Usage
  • 176 views
  • 310 downloads

Evaluation of dietary calcium level effects on the productivity, eggshell quality, and bone traits of laying hens

  • Author / Creator
    Batres, Daniella
  • Given the significance of calcium (Ca) in the metabolism of laying hens, the purpose of this thesis was to contribute to existing knowledge regarding Ca metabolism and requirements in these highly productive birds.
    Phosvitin (PV), is an egg yolk phospholipid protein that increases Ca bioavailability. Experiment 1 evaluated the effects of dietary phosvitin (PV) as a potential strategy for protecting the shell and bone quality of end-of-cycle laying hens fed a Ca-reduced diet. A total of eight experimental diets were used including a positive control (PC), negative control (NC; 21% less Ca than the PC) and six NC-based diets that contained either PV (37.4% purity), dephosphorylated phosvitin (DPV; 39.5% purity) or phosvitin peptides (PVP; 39.8% purity), each fed at a 1% or 0.01% of the diet. It was hypothesized that dietary PV products would protect laying hen bone quality via increased Ca digestibility, while maintaining productivity and shell quality in end-of-cycle laying hens. Overall, there was no effect of the NC diet on egg production and egg mass over the duration of the experiment. Additionally, bone and shell quality remained unaffected by dietary treatment. This suggests that commercial end‐of‐cycle laying hens can maintain egg production, shell quality and bone quality under substantial reductions in dietary Ca, at least in the short term.
    The impressive performance of hens fed substantially reduced Ca prompted investigating Ca requirements in laying hens via a meta-analysis performed with publications using varying levels of dietary Ca. Dietary Ca level was defined as the independent variable of interest and dependant variables included: egg production (%), Ca intake (g/hen/day), phosphorus (P) intake (g/hen/day), egg mass (g), feed intake (FI; g/hen/day), feed conversion (kg feed: kg eggs), feed conversion (kg feed: dozen eggs), egg weight (g), shell weight (%), eggshell thickness (mm), egg specific gravity, egg breaking strength (N), bone breaking strength (BBS; N), bone Ca (%), bone P (%) and bone ash (%). Regression models for each dependant variable were created with the inclusion of moderator (random) variables that specifically improved each model as reflected by the Bayesian information criterion.
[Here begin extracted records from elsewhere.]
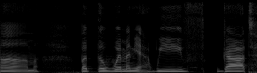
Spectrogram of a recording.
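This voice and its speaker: A woman speaks with an American accent and fairly even intonation. The recording is very clean, with a silent background. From California, Bay Area. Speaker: rugby player and mother. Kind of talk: casual chat.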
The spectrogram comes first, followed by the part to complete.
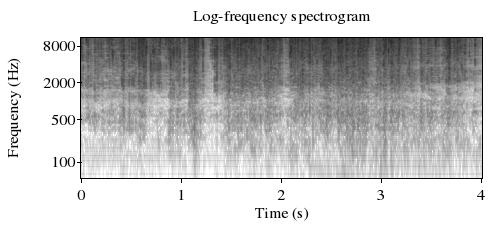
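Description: Thin clear plastic packaging crinkling and crackling continuously as it is handled and opened.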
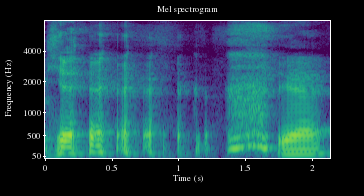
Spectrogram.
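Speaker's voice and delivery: ordinary talk, nothing marked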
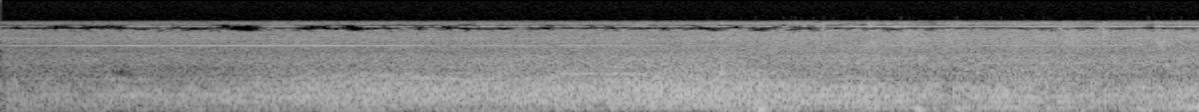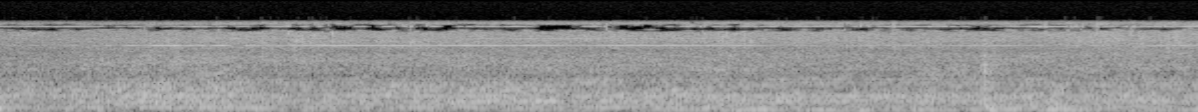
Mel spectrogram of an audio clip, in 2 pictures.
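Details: A steady broadband mechanical roar, like a vacuum cleaner, runs throughout and gradually grows slightly louder, with no animal voices standing out.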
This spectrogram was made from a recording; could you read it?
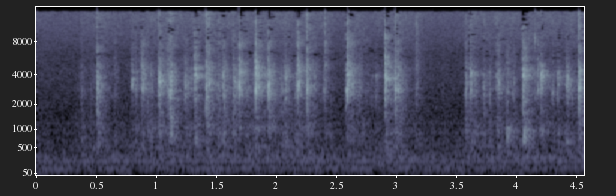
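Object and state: Plastic computer keyboard being typed on.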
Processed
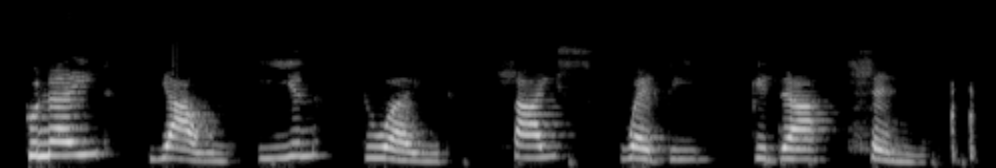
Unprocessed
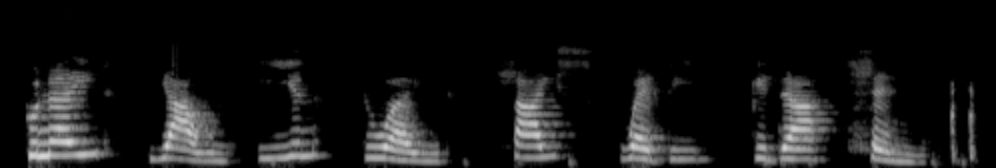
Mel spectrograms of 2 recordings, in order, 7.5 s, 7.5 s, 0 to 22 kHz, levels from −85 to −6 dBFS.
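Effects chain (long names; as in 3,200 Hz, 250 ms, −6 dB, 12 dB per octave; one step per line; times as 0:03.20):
0:05.08–0:05.70: background noise blue −78 dBFS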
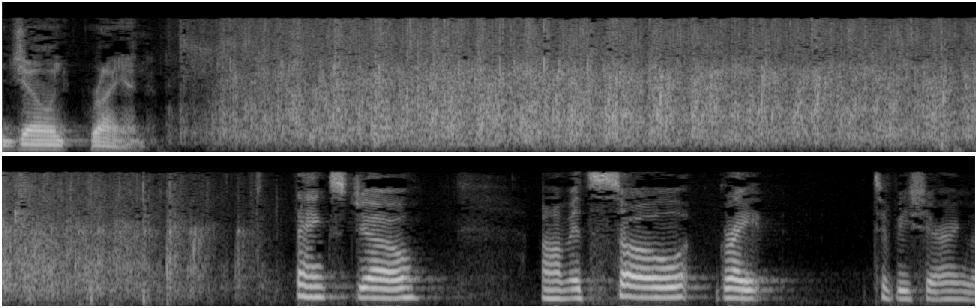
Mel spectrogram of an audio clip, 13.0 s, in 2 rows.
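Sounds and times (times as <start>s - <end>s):
speech: 0.0s - 1.4s, 8.5s - 9.4s, 10.1s - 11.7s, 12.3s - 12.9s
audience applause welcoming speakers at a Commonwealth Club program: 1.1s - 8.4s.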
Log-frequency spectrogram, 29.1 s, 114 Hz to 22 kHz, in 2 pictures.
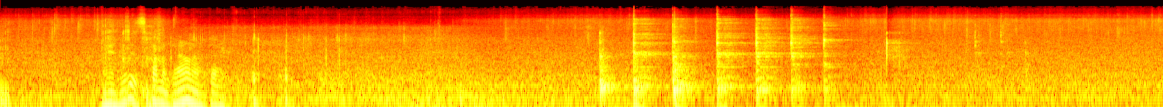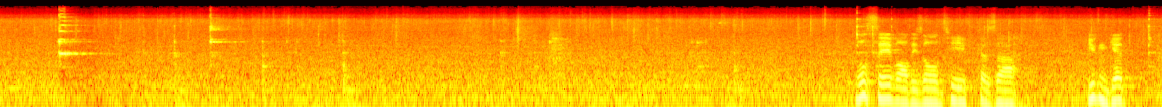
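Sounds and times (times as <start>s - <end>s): heavy rain falling: 0.0s - 29.0s
ringing metallic clinks: 15.3s - 15.9s, 16.7s - 18.0s.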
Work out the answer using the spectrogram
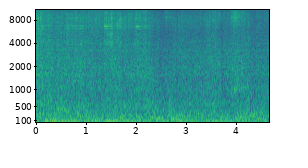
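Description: Freight train of steel coil cars rolling past close by: a steady low rumble of wheels on the rails.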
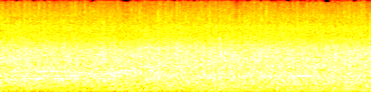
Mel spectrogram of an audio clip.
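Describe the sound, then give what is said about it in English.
A large tennis crowd applauds loudly and steadily after a rally played by Roger Federer, a dense wash of clapping that holds at full strength for the whole few seconds without fading, with no voices standing out. “Just listen to the crowd reaction on this one.”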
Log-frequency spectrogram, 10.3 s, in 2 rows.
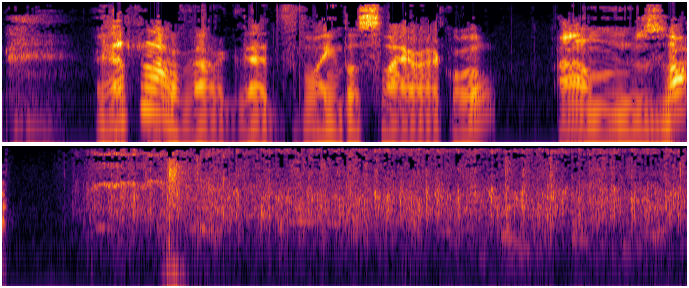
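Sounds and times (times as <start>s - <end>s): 
speech: 0.7s - 5.2s
people clapping: 5.6s - 10.2s.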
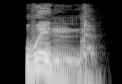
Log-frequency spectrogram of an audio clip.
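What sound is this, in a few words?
"wind", English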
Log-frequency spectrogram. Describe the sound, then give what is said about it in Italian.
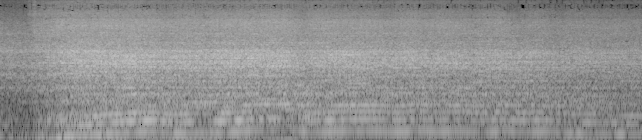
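A heavy diesel bulldozer engine drones steadily as it moves masses of earth at a construction site, its low harmonic rumble constant and loud for several seconds, with no voices. “Un sinistro e forse assordante rumore di macchina, movimento terra, lo immaginiamo, un bulldozer che muove masse di terra da un cantiere, magari di quelli che abbiamo sotto casa,”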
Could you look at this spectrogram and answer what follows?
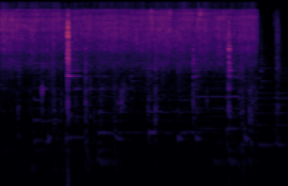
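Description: Chopped onions frying in a pot, stirred and scraped with a utensil, clinks and scrapes over a continuous sizzle, close up, with no voices; the sound cuts off abruptly at the end.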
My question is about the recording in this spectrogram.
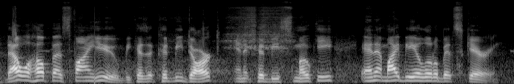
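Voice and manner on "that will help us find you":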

Ultimately a data set containing 792 observations was compiled from 57 published papers between 1981 and 2020. Seven moderator variables (Record No., Year, Strain, Molted, Ca Particle Size, Ca Source and Heat Stress) were considered for inclusion in each regression model.
    Ca intake (1.04 g/hen/day per 1% increase in dietary Ca) and FI (1.54 g/hen/day per 1% increase in dietary Ca) were each significantly affected by dietary Ca levels. Additionally, each of the feed conversion parameters (feed:eggs and feed:dozen eggs) decreased with increasing levels of dietary Ca (-0.022 feed:egg ratio and -0.051 feed:dozen per 1% increase in dietary Ca). Shell weight (0.24 % per 1% increase in dietary Ca), eggshell thickness (0.0075 mm per 1% increase in dietary Ca), specific gravity (0.0015 per 1% unit increase in dietary Ca) and egg breaking strength (1.23 N per 1% unit increase in dietary Ca) each increased with increasing dietary Ca, which agrees with others that show that adequate Ca is essential for shell quality. The positive relationship between dietary Ca levels and bone ash (1.03 % per 1% unit increase in dietary Ca) was unexpected given the small amount of research that supports this. Alternatively, BBS significantly increased with increasing dietary Ca levels (12.92 N per 1% unti increase in Ca) which supports the idea that increasing dietary Ca levels prevent hens from depleting skeletal Ca when adequate dietary Ca is available. The presence of Year as a significant random variable in this relationship suggests the relationship between dietary Ca and bone quality is changing over time. Using the NRC (1994) Ca requirements as a reference, there do not seem to be negative consequences associated with over-supplementation of Ca within the Ca ranges studied as illustrated by the lack of plateaus or decreases in the response variables tested.

  • Subjects / Keywords
  • Graduation date
    Fall 2022
  • Type of Item
    Thesis
  • Degree
    Master of Science
  • DOI
    https://doi.org/10.7939/r3-rh7y-da93
  • License
    This thesis is made available by the University of Alberta Library with permission of the copyright owner solely for non-commercial purposes. This thesis, or any portion thereof, may not otherwise be copied or reproduced without the written consent of the copyright owner, except to the extent permitted by Canadian copyright law.